Advent is a casualty of the secularisation of our society. For many people its arrival seems to have been marked by the urge to worship Mammon; at the garage this morning, paying for the petrol took longer than usual, apparently because so many people were using their debit and credit cards for ‘cyber Monday’. Already the invitations for Christmas parties are here, and the general thrust of the season seems to be towards excess and self-gratification; that may not, of course, be much more than an intensification of business as normal. So how do we retrieve Advent?
In the Church tradition there is about it something of the penitential. It is not, as Lent is, a memorial to a period in the wilderness, but rather one in which we wait with baited breath for the feast of the Nativity, and if we have already eaten our fill before than arrives, then the feast itself becomes nothing more than an occasion for avarice and gluttony; again, business as usual for our society here in the West.

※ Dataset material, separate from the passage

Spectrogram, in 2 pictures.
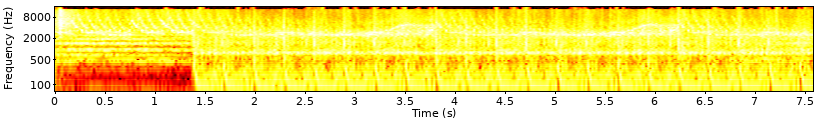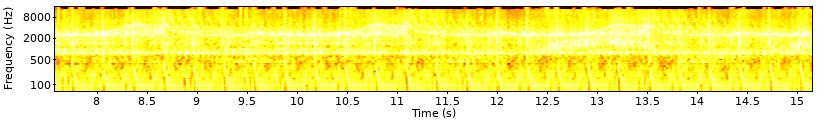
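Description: Hard, dark drum and bass (darkstep/corebass). A thin, high synth passage drops about a second and a half in into a fast, dense kick-drum pattern with heavy bass and a held synth tone. A rising sweep repeats about every two and a half seconds.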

This, it seems to me, gives us one clue to how we might proceed: eschewing, as far as we can, a concentration on these things, and instead, finding a bit more time for God. Conscious as I am that despite the wish to, I give Him less time than I should, I am also conscious of the reasons for that, and the fact they will not go away. So my task is to make the time, to find some points in the day when I can say a prayer, or spend longer when I pray the Rosary, or to read something more edifying than the newspapers. Small things, but even the effort of making them is good for me.
I am mindful of that passage from Matthew 8:5-11 used in the Mass where we say we are not worthy that Jesus should enter under our roof, but if he will only say the word, ‘my soul shall be healed’. It is a remind to us that Christ is the physician for what ails us, and that what ails us is a sickness of the spirit. We shall not find healing in the acquisition of material goods, nor in the things of this world; we shall find them in Christ alone. The Centurion showed a faith Christ had not found in Israel, and perhaps a faith not found too often anywhere.
We are, in this Advent season, journeying to Bethlehem, and as we do so, let us bear in mind that although the people of Israel would not have thought so, Christ came not simply to save them, but to save us all – Gentiles too. As we journey, we can bear in mind the three Wise Men who also travelled from far lands. They did not know what lay ahead of them, but they had faith they would find the Christ child; can we do any less?